Σελίδα 55 - TO HELEN Helen, thy beauty is to me Like those Nicean barks of yore, That gently, o'er a perfumed sea, The weary, way-worn wanderer bore To his own native shore. On desperate seas long wont to roam, Thy hyacinth hair, thy classic face, Thy Naiad airs have brought me home To the glory that was Greece And the grandeur that was Rome.
Σελίδα 9 - To him who in the love of Nature holds Communion with her visible forms, she speaks A various language ; for his gayer hours She has a voice of gladness, and a smile And eloquence of beauty, and she glides Into his darker musings, with a mild And healing sympathy, that steals away Their sharpness ere he is aware.
Σελίδα 60 - Then this ebony bird beguiling my sad fancy into smiling By the grave and stern decorum of the countenance it wore, — "Though thy crest be shorn and shaven, thou," I said, "art sure no craven, Ghastly grim and ancient Raven wandering from the Nightly shore: Tell me what thy lordly name is on the Night's Plutonian shore!
Σελίδα 56 - IN THE greenest of our valleys. By good angels tenanted, Once a fair and stately palace — Radiant palace — reared its head. In the monarch Thought's dominion — It stood there! Never seraph spread a pinion Over fabric half so fair. Banners yellow, glorious, golden, On its roof did float and flow; (This — all this — was in the olden Time long ago...
Σελίδα 70 - And he shakes his feeble head, That it seems as if he said, "They are gone." The mossy marbles rest On the lips that he has prest In their bloom, And the names he loved to hear Have been carved for many a year On the tomb.
Σελίδα 54 - An unimpassioned song; To thee the laurels belong, Best bard, because the wisest! Merrily live, and long! The ecstasies above With thy burning measures suit — Thy grief, thy joy, thy hate, thy love, With the fervour of thy lute — Well may the stars be mute!
Σελίδα 66 - Now in building of chaises, I tell you what, There is always somewhere a weakest spot, — In hub, tire, felloe, in spring or thill, In panel, or crossbar, or floor, or sill, In screw, bolt, thoroughbrace, — lurking still, Find it somewhere you must and will, — Above or below, or within or without, — And that's the reason, beyond a doubt, That a chaise breaks down, but doesn't wear out. But the Deacon swore (as Deacons do, With an "I dew vum...
Σελίδα 25 - MY LOST YOUTH. OFTEN I think of the beautiful town That is seated by the sea ; Often in thought go up and down The pleasant streets of that dear- old town, And my youth comes back to me. And a verse of a Lapland song Is haunting my memory still : " A boy's will is the wind's will, And the thoughts of youth are long, long thoughts.
Σελίδα 111 - With a love that shall not die Till the sun grows cold, And the stars are old, And the leaves of the Judgment Book unfold!
Σελίδα 70 - Ere the pruning-knife of Time Cut him down, Not a better man was found By the crier on his round Through the town.
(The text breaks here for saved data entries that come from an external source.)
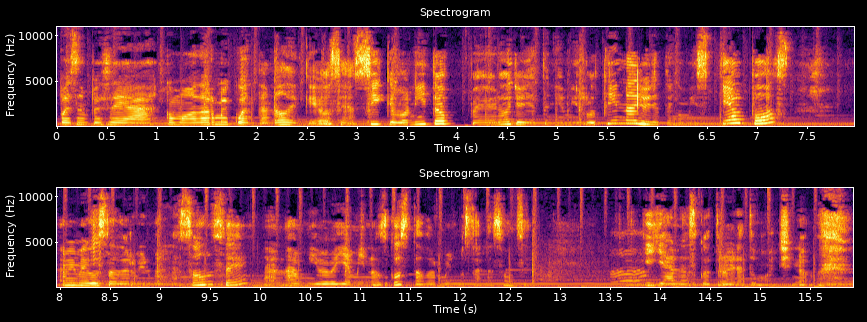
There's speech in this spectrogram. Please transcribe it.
pues empecé a como a darme cuenta, ¿no? De que, o sea, sí, qué bonito, pero yo ya tenía mi rutina, yo ya tengo mis tiempos. A mí me gusta dormirme a las 11, a, mi bebé y a mí nos gusta dormirnos a las 11. Y ya a las 4 era too much, ¿no?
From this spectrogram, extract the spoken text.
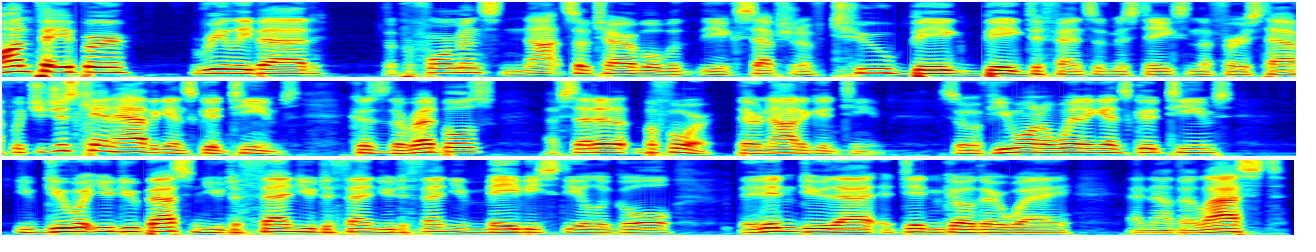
On paper, really bad. The performance, not so terrible, with the exception of two big, big defensive mistakes in the first half, which you just can't have against good teams. Because the Red Bulls, I've said it before, they're not a good team. So if you want to win against good teams, you do what you do best and you defend, you defend, you defend, you maybe steal a goal. They didn't do that. It didn't go their way. And now their last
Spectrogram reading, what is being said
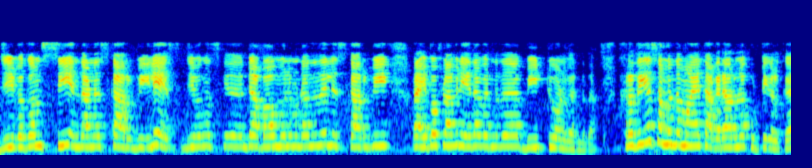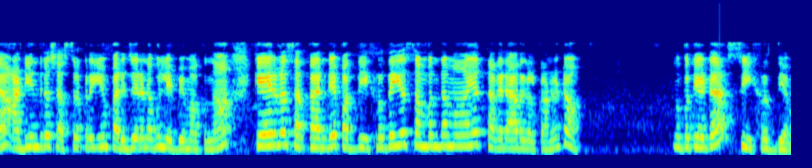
ജീവകം സി എന്താണ്? സ്കർവി ലേ ജീവകത്തിന്റെ അഭാവം മൂലം ഉണ്ടാകുന്നത് സ്കർവി റൈബോഫ്ലാവിൻ ഏതാ വരുന്നത്? ബി ടു ആണ് വരുന്നത്. ഹൃദയ സംബന്ധമായ തകരാറുള്ള കുട്ടികൾക്ക് അടിയന്തര ശസ്ത്രക്രിയയും പരിചരണവും ലഭ്യമാക്കുന്ന കേരള സർക്കാരിന്റെ പദ്ധതി ഹൃദയ സംബന്ധമായ തകരാറുകൾക്കാണ് കേട്ടോ. മുപ്പത്തിയെട്ട് സി ഹൃദ്യം.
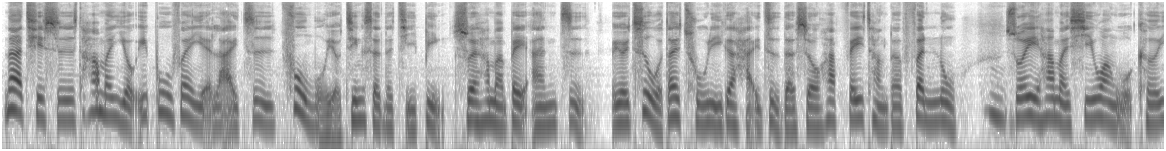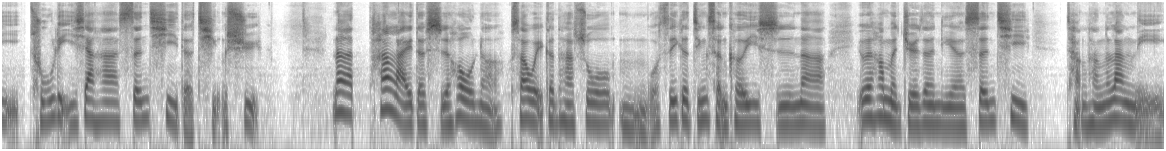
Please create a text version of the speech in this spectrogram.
那其实他们有一部分也来自父母有精神的疾病，所以他们被安置。有一次我在处理一个孩子的时候，他非常的愤怒，嗯，所以他们希望我可以处理一下他生气的情绪。那他来的时候呢，稍微跟他说，嗯，我是一个精神科医师，那因为他们觉得你的生气。常常让你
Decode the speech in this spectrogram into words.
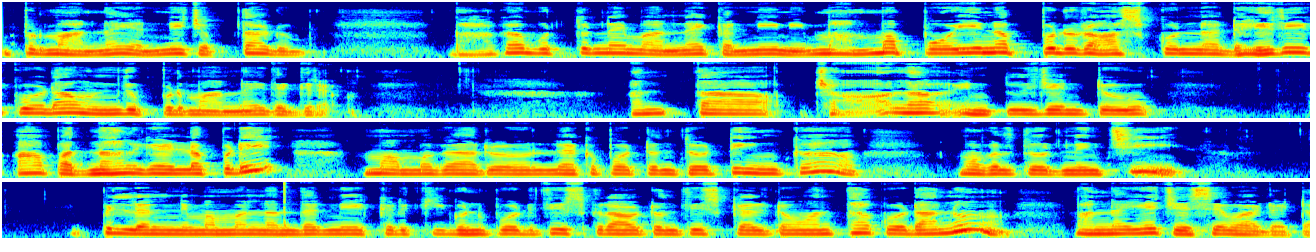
ఇప్పుడు మా అన్నయ్య అన్నీ చెప్తాడు. బాగా గుర్తున్నాయి మా అన్నయ్య కన్నీని. మా అమ్మ పోయినప్పుడు రాసుకున్న డైరీ కూడా ఉంది ఇప్పుడు మా అన్నయ్య దగ్గర. అంత చాలా ఇంటెలిజెంటు. ఆ పద్నాలుగేళ్ళప్పుడే మా అమ్మగారు లేకపోవటంతో ఇంకా మొగల్తూరు నుంచి పిల్లల్ని మమ్మల్ని అందరినీ ఇక్కడికి గుణపొడి తీసుకురావటం తీసుకెళ్ళటం అంతా కూడాను మా అన్నయ్యే చేసేవాడట.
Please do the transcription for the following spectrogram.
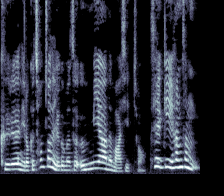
글은 이렇게 천천히 읽으면서 음미하는 맛이 있죠. 책이 항상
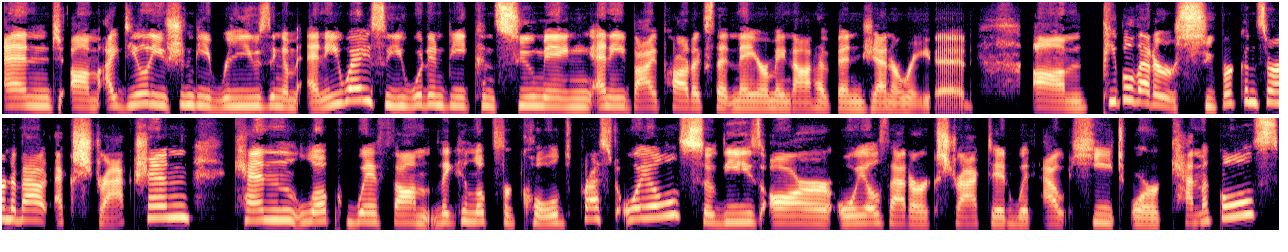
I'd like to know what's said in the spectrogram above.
And um, ideally, you shouldn't be reusing them anyway. So you wouldn't be consuming any byproducts that may or may not have been generated. Um, people that are super concerned about extraction can look with, um, they can look for cold pressed oils. So these are oils that are extracted without heat or chemicals,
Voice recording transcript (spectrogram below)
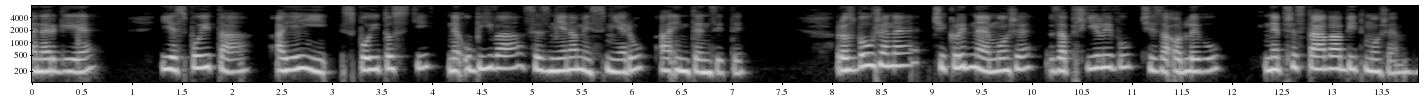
Energie je spojitá a její spojitosti neubývá se změnami směru a intenzity. Rozbouřené či klidné moře za přílivu či za odlivu nepřestává být mořem.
But now he walks the streets, And he looks at all he meets Sad and wan, And he shakes his feeble head, That it seems as if he said, "They are gone.